Hail Review: Tragicomedy of Rediscovery

The reviews of David Perez “Davicine”:
Hail

A famous meteorologist who fails to prevent a destructive hail storm is forced to flee to his hometown, where he embarks on a journey of rediscovery. Hail is a tragicomedy directed by frame Carnival, written by Ferdinand Balmayor and the Oscar winner Nicholas Giacobone (bird man), starring William Francella (The Secret in Their Eyes), Peto Menahem, Romina Fernandes, Martín Seefeld, Laura Fernández, Eugenia Guerty, Viviana Saccone, Horacio Fernández, Norman Briski and Nicholas Scarpino. The film opens in Netflix on March 30, 2022.

To bad weather, good face

Countless times we have not remembered the family of the “weather man” on television when saying that we would have a sunny day and a storm has caught us without an umbrella in the middle of the street. So that’s the starting point. Hailin which Miguel Flores, a famous TV meteorologist, becomes public enemy number one for not predicting a terrible hail storm. His fall from grace forces him to leave the big city (Buenos Aires) and seek refuge in Córdoba, his hometown. What began as an escape ends up being a journey of self-discovery as absurd as it is human.
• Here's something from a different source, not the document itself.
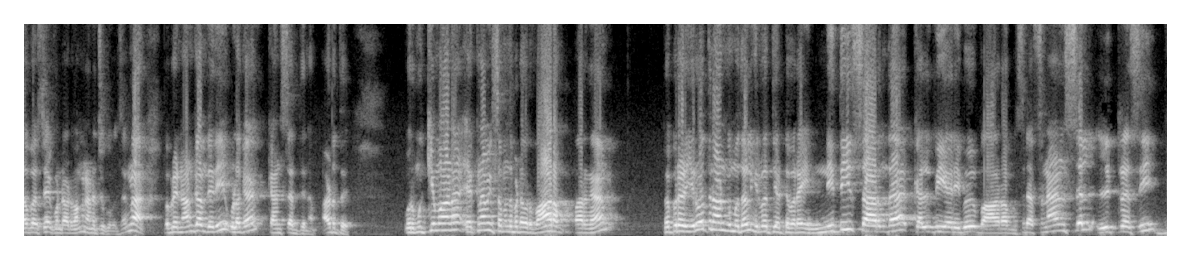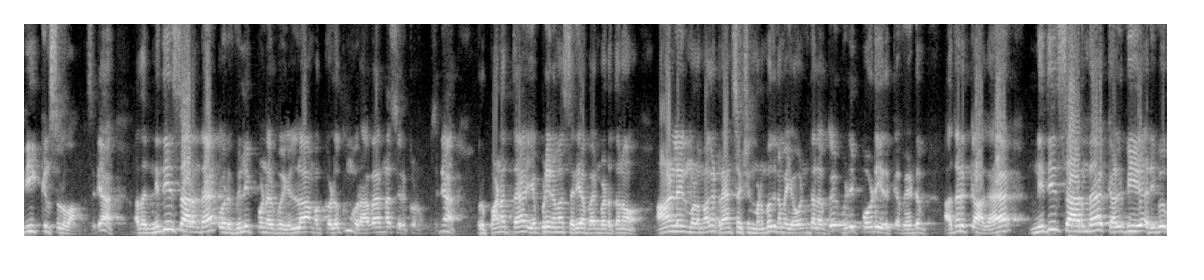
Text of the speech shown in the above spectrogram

It is a simple story of a meteorologist who was famous but lost everything because of a simple mistake, focusing on the impact that a simple mistake can have on anything. It is true that many films have been made from that same starting point, changing the profession and therefore the type of error, but here it serves as the engine for a well-shot journey of self-discovery with an impeccable cast and an unbeatable staging .

Lost fame like tears in the rain

Like a shooting star is the passage for the fame of television celebrities. Few stars are capable of lasting for years in the limelight, and Hail It is in charge of showing us the transience of those people who take over the screens at a meteoric speed for the tastes of the spectators more than for their work itself.

Once they achieve success, in many cases they are unable to maintain their own personal lives, as is the case of the protagonist of the film, able to forecast the weather but not keeping his own daughter close, both physically and emotionally. That part of the story is what allows Mark’s Carnival combine the comedy of manners with the drama about family tragedies. Likewise, they enlighten us about the reactions of the fandoms when well-known people are wrong, going from heroes to villains in an instant.

The hail that gives the film its title also plays an important role, and for which they have had some outstanding special effects that I did not expect to find in a film like this, the hail that falls from the sky and its devastating consequences being very important for both the visual impact on the viewer as well as on the lives of the protagonists.

Francella monopolizes all the protagonism

Surprisingly little development of secondary characters that could have helped to expand the main story a little more, being very focused Hail in the rediscovery story of Miguel, played by William Francella, and in the background we have her daughter, played by Roman Fernandez.

William Francella He needs no introduction, he is able to make the most of any role he faces, and takes us from drama to comedy with an ease that seems innate. He can only make a movie work because of his wonderful gift for us to empathize with his characters, but sometimes it helps to get to know the supporting characters a little better who help broaden the world of the main character. Roman Fernandez, For his part, he has earned the hatred of the Cordobeses by unluckily capturing the Córdoba accent, something that we do not notice in Spain but that in Argentina has been viewed with bad eyes.

Luis, a taxi driver who is a fan of Miguel played by Menahem Breastplateand grandfather Don José, played by Norman Brisky, are presented in the film as if they were two more characters in a crazy comedy starring Francella. Although they could be a turning point that would mark a before and after in Miguel’s life, in the end they remain as a filler that contributes little to the dramatic part of the story and could have worked better. Both, along with Miguel’s daughter, could have had broader stories but they remain as subplots without any emotion, and the dramatic tension is diluted in anticlimactic scenes.

Hail is an emotional and moving story of self-discovery when it deals with the father-daughter bond, with the intention of telling us many things but forgetting a large part of them halfway through, surprising the final twist more typical of another genre than a dramatic comedy .


What do you think of the movie?

Hail


Leave a Reply

Your email address will not be published.